This day school considers the rise of glass-working from craft to art, exploring the mysteries, tracing the evolution of techniques and technology, and celebrating the spectacular masterpieces.
Glass is one of the oldest human-made materials and certainly the most mysterious. It is also dangerous, difficult to work and beautiful, a combination fascinating to craftspeople, artists and collectors throughout history.
The beginnings of the shift of glass-working from craft to art are intimately linked to the rise of Art Nouveau in the 19th century: artists including Émile Gallé and Louis Comfort Tiffany challenged all expectations of glass as a medium, both through hand-crafted, unique creations and in factory-made designs which raised standards of commercial production to make good glass more generally available.

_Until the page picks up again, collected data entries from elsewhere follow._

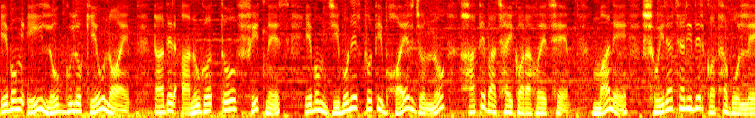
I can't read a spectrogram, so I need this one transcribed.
এবং এই লোকগুলো কেউ নয়, তাদের আনুগত্য, ফিটনেস এবং জীবনের প্রতি ভয়ের জন্য হাতে বাছাই করা হয়েছে। মানে স্বৈরাচারীদের কথা বললে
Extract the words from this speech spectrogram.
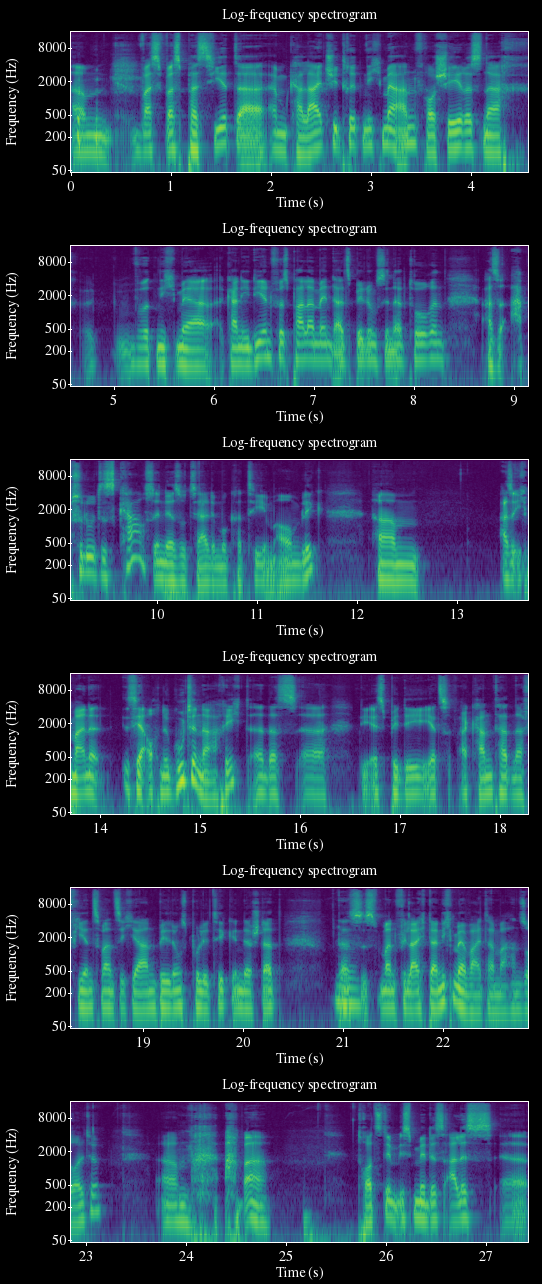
ähm, was, was passiert da? Ähm, Kalaitschi tritt nicht mehr an. Frau Scheres nach wird nicht mehr kandidieren fürs Parlament als Bildungssenatorin. Also absolutes Chaos in der Sozialdemokratie im Augenblick. Ähm, also ich meine, ist ja auch eine gute Nachricht, äh, dass äh, die SPD jetzt erkannt hat nach 24 Jahren Bildungspolitik in der Stadt, dass es man vielleicht da nicht mehr weitermachen sollte. Ähm, aber trotzdem ist mir das alles äh,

In the inter-war period glass art was central to the style known as Art Deco: René Lalique’s perfume bottles, vases, lamps, car mascots and interior decoration brought glass to an ever-growing market, while firms such as Sabino produced imitations at affordable prices. Daum Frères perfected the art of modelling in pâte-de-verre glass and Maurice Marinot pioneered the concept of the individual glassworker producing unique pieces without the support of a team. The period also saw the rise of the great Scandinavian glass companies: Orrefors and Kosta in Sweden, Iitala and Nuutajårvi in Finland, pioneering a range of techniques within an aesthetic informed by nature in the North.

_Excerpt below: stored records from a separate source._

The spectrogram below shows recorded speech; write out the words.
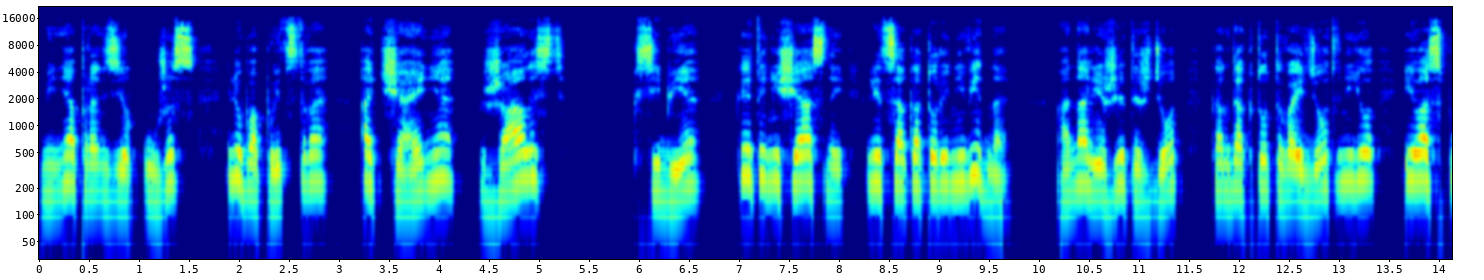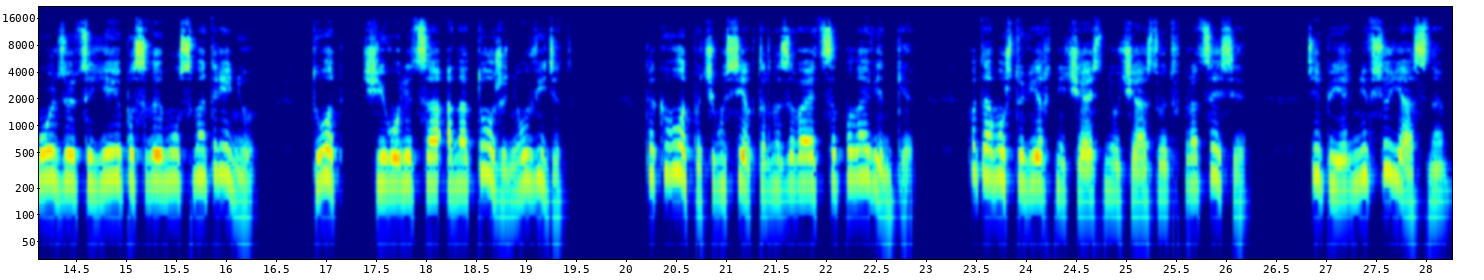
Меня пронзил ужас, любопытство, отчаяние, жалость к себе, к этой несчастной, лица которой не видно. Она лежит и ждет, когда кто-то войдет в нее и воспользуется ею по своему усмотрению. Тот, чьего лица она тоже не увидит. Так вот, почему сектор называется «половинки», потому что верхняя часть не участвует в процессе. Теперь мне все ясно.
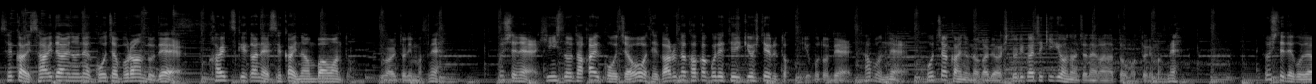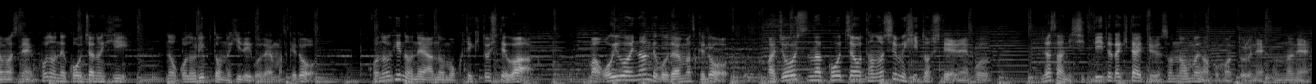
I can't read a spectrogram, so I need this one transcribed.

Today the names of the masters of Art Nouveau and Art Deco glass have become familiar far beyond the narrow circles of collecting and curating; glass art is all around us, mysterious and alluring.